Amnesty International on Wednesday condemned the prolonged detention of 10 journalists by Huthi rebels in Yemen, saying it reflected "the dire state of media freedom" in the war-torn country. The 10 journalists have been held since the summer of 2015 and are being prosecuted on trumped-up spying charges, according to the rights group.
It said the men have been tortured, held incommunicado and deprived of medical care. "The unlawful and prolonged detention, torture and other ill-treatment of these 10 journalists is a shocking reminder of the repressive media climate facing journalists in Yemen and illustrates the risks they face at the hands of all parties to the conflict," said Rasha Mohamed, Amnesty's Yemen researcher.
"These men are being punished for peacefully exercising their right to freedom of expression. The de facto Huthi authorities should release them immediately and drop all the charges against them," he said in a statement.
In December 2018, the men were charged with a series of offences, including spying -- which carries a death sentence in Yemen -- and cooperating with the Saudi-led coalition backing the government, said Amnesty.
It was unclear when their trials will start.
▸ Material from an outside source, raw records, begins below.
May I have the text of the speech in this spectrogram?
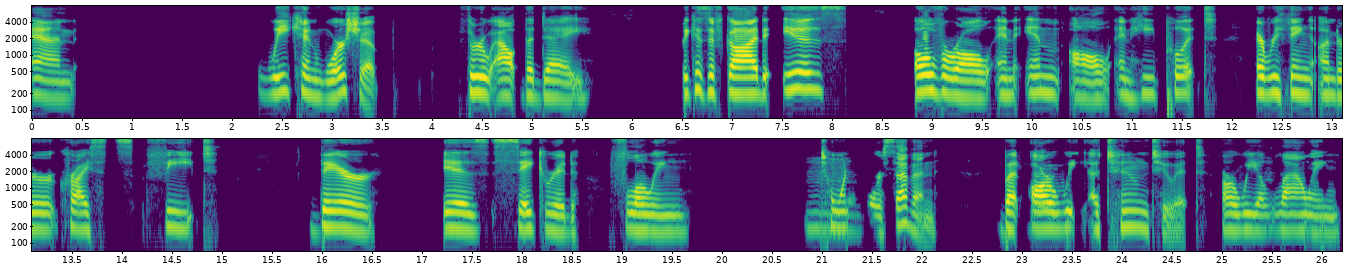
And we can worship throughout the day because if God is overall and in all and he put everything under Christ's feet there is sacred flowing Mm, 24/7 but are we attuned to it? Are we Mhm. allowing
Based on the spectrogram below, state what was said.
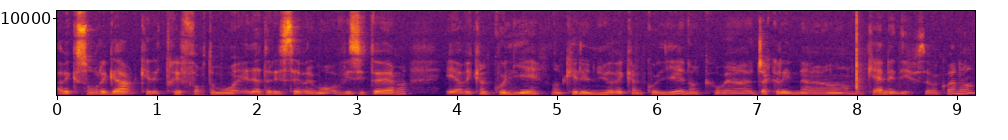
avec son regard qui est très fortement adressé vraiment aux visiteurs et avec un collier, donc elle est nue avec un collier, donc comme Jacqueline Kennedy, c'est quoi, non?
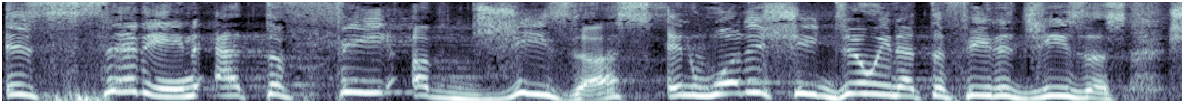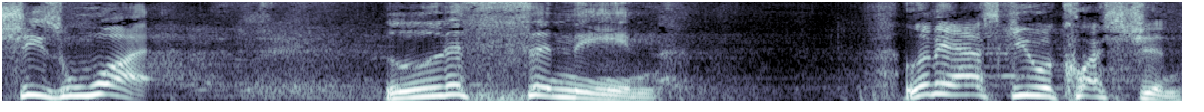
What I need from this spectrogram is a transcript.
is sitting at the feet of Jesus. And what is she doing at the feet of Jesus? She's what? Listening. Let me ask you a question.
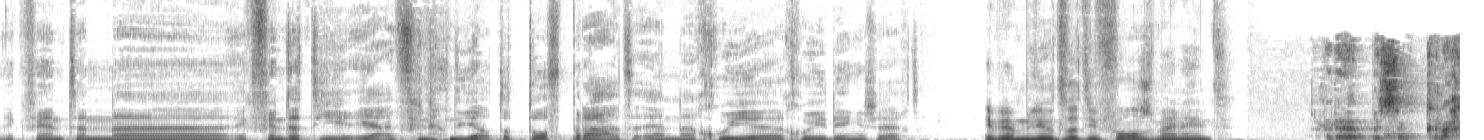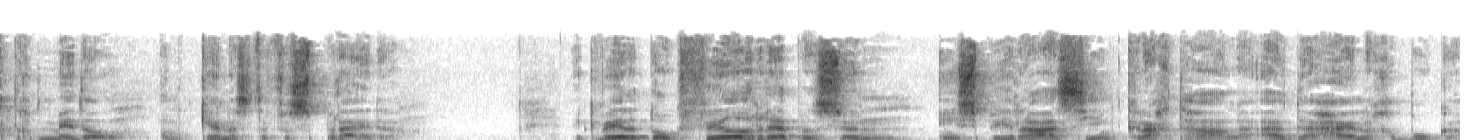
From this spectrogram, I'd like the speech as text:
Ik vind, een, eh, ik vind, dat, hij, ja, ik vind dat hij altijd tof praat en eh, goede, goede dingen zegt. Ik ben benieuwd wat hij voor ons meeneemt. Rap is een krachtig middel om kennis te verspreiden. Ik weet dat ook veel rappers hun inspiratie en kracht halen uit de heilige boeken.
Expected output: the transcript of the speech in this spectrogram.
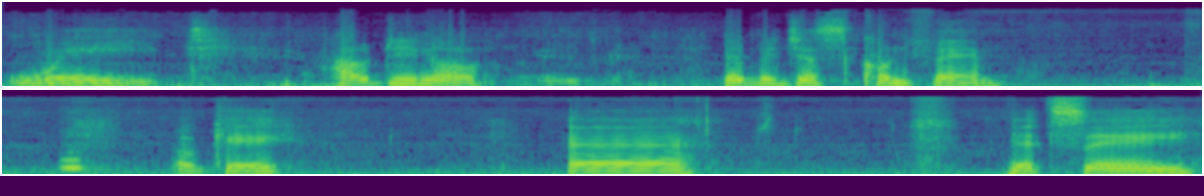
Wait, how do you know? Let me just confirm. Okay. Uh, let's say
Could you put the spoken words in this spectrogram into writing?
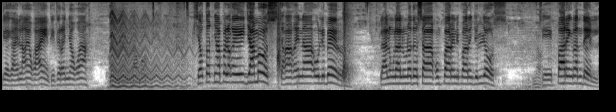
Okay, kain lang kayo, kain. Titiran niyo ako ha. Shoutout nga pala kay Jamos, tsaka kay na Oliver. Lalong-lalo na daw sa kumpare ni Paring Julius. Si Paring Randel.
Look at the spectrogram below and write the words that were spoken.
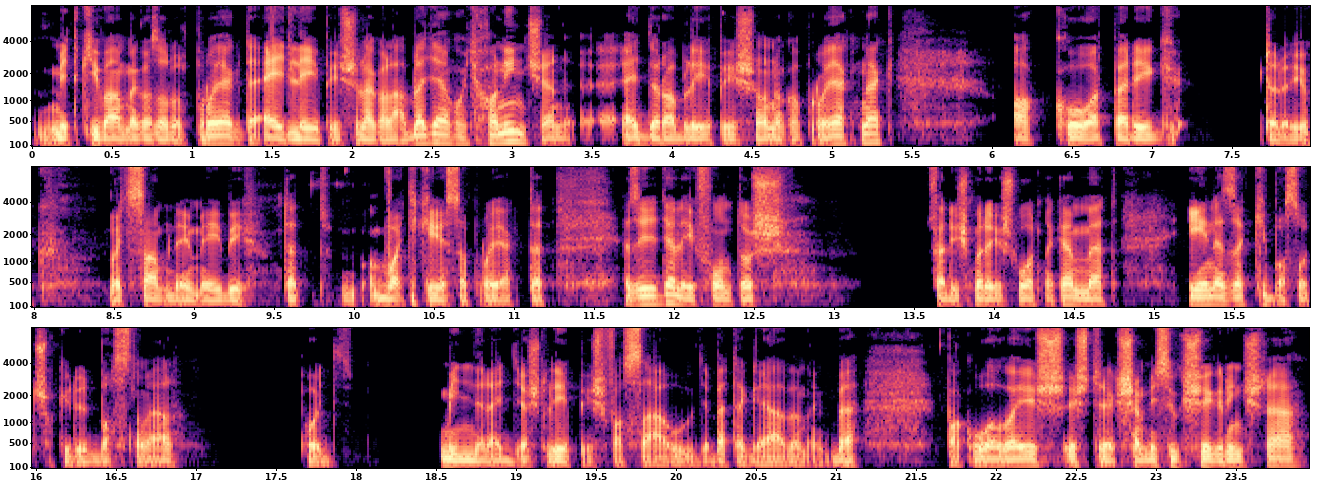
mit kíván meg az adott projekt, de egy lépés legalább legyen, hogy ha nincsen egy darab lépés annak a projektnek, akkor pedig töröljük, vagy someday maybe, tehát vagy kész a projekt. Tehát ez egy elég fontos felismerés volt nekem, mert én ezek kibaszott sok időt basztam el, hogy minden egyes lépés faszául, ugye betegelve, meg bepakolva, és, és tényleg semmi szükség nincs rá.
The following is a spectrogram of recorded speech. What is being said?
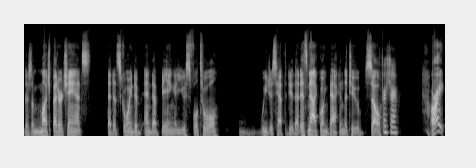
there's a much better chance that it's going to end up being a useful tool. We just have to do that. It's not going back in the tube. So, For sure. all right,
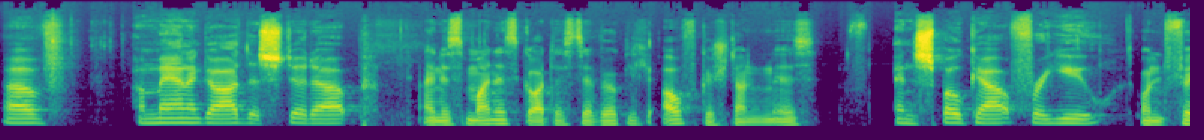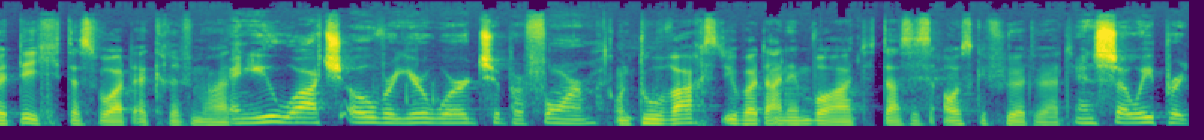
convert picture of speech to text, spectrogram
of a man of God that stood up eines Mannes Gottes, der wirklich aufgestanden ist and spoke out for you. Und für dich das Wort ergriffen hat. And you watch over your word to perform. Und du wachst über deinem Wort, dass es ausgeführt wird. And so we pr-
The Iran-aligned Huthi rebels control the capital Sanaa and much of northern Yemen.
According to Amnesty, some of the journalists worked for online media outlets affiliated with Al-Islah, an Islamist party that opposes the Huthi rebels.
Nearly 10,000 people -- most of them civilians -- have been killed and more than 60,000 wounded since March 2015, when the coalition intervened in the Yemen war. Rights groups estimate the actual death toll could be several times higher.